Colombia: Decision to forcibly eradicate illicit crops could result in human rights violations

The decision of Colombia’s Ministry of Defense to begin ground-spraying operations in coca plantations in some areas of the country could result in human rights violations in the campesino farming communities that depend on coca for their livelihoods, Amnesty International said today. Moreover, beginning a process of forced eradication of crops could exacerbate the situations of conflict in the country, leaving rural communities in an even more dangerous situation, particularly for social leaders in the country. 

“Operations to forcibly eradicate coca crops in the context of the COVID-19 pandemic are a death sentence for rural communities,” said Erika Guevara-Rosas, Americas director at Amnesty International. “Spraying illicit crops does not only mean robbing rural communities of their only livelihood amid the pandemic, but it could also destroy legal crops, an importance source of food. In addition, these operations expose a population with limited access to health services to contagion.”

The COVID-19 pandemic requires a response from the Colombian government that is coordinated, coherent, comprehensive and respects human rights. Entering rural community areas in order to carry out operations to forcibly eradicate crops without their due consent, exposing them to possible infection with COVID-19 and affecting their way of life could result in human rights violations in addition to exacerbating the humanitarian crisis faced by many rural communities. 

The Committee for Social Integration in Catatumbo (CISCA) has reported to Amnesty International the difficulties posed by the measures taken by the government to mitigate the pandemic. The members of this organization believe that the government must guarantee the rights of rural communities in the context of social isolation and immediately stop the deployment of operations for the forced eradication of coca crops that infringe upon the food sovereignty of the population. 

“Waking up every day in this country, particularly in areas like Catatumbo, requires creativity and bravery; creativity to guess where the fight will be that day and bravery to survive physically, morally and culturally,” said CISCA. 

Amnesty International calls on the Colombian authorities to urgently take adequate measures to guarantee the rights of rural communities, including their rights to health, water and food. Furthermore, they must implement a state presence other than the military, stopping coca eradication operations and respecting the provisions of the Peace Agreement.  

Additional information:

Despite the health emergency declared due to COVID-19 and the state of economic, social and ecological emergency throughout the country, and requests from several social organizations to suspend the operations for the forced eradication of coca during the emergency, operations have continued to be carried out in at least seven departments in the country since the government ordered mandatory preventative isolation due to the pandemic on 25 March.

Local organizations have reported excessive use of force by military personnel, and the Inter-Church Justice and Peace Commission has reported that the police and the army have carried out these operations without taking into account health and hygiene protocols to avoid the spread of COVID-19. 
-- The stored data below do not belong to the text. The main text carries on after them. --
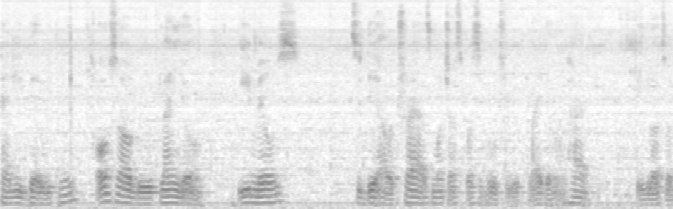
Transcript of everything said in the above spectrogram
kindly bear with me. Also I'll be replying your emails. Today I'll try as much as possible to reply them. I've had a lot of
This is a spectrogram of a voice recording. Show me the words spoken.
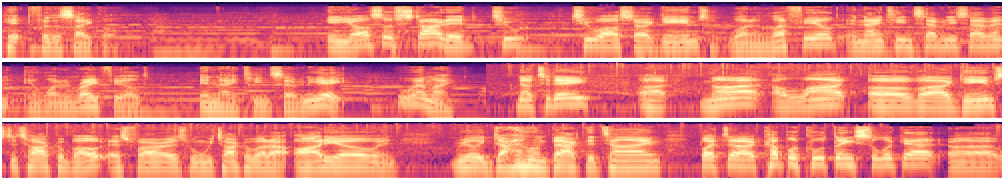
hit for the cycle. And he also started two, two All Star games, one in left field in 1977 and one in right field in 1978. Who am I? Now, today, uh, not a lot of uh, games to talk about as far as when we talk about our audio and really dialing back the time. But uh, a couple of cool things to look at. Uh,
On 11 July, the Colombian Ministry of Defense informed municipal governments in the Catatumbo region, including Convención, Teorama, Acarí and Sardinata, that the National Police’s Anti-Narcotics Directorate would begin ground-spraying operations in coca plantations on 20 July in areas authorised by the national environmental licensing authority.

For more information or to arrange an interview, contact Lucy Scholey, Media Relations, Amnesty International Canada (English branch), 613-744-7667 ext. 236,
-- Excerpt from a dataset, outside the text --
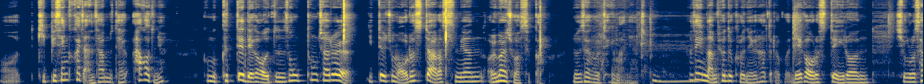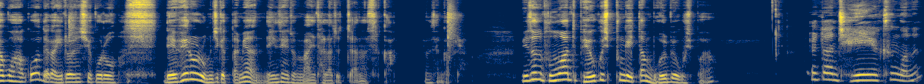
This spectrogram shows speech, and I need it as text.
어, 깊이 생각하지 않는 사람도 대- 하거든요. 그러면 그때 내가 얻은 송- 통찰을 이때 좀 어렸을 때 알았으면 얼마나 좋았을까 이런 생각을 되게 많이 하죠. 음, 선생님 남편도 그런 얘기를 하더라고요. 내가 어렸을 때 이런 식으로 사고하고 내가 이런 식으로 내 회로를 움직였다면 내 인생이 좀 많이 달라졌지 않았을까 이런 생각을 해요. 민서는 부모한테 배우고 싶은 게 있다면 뭘 배우고 싶어요? 일단 제일 큰 거는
Read more:

Colombia’s coca farmers want viable alternatives, not militarization (News, 10 March 2020)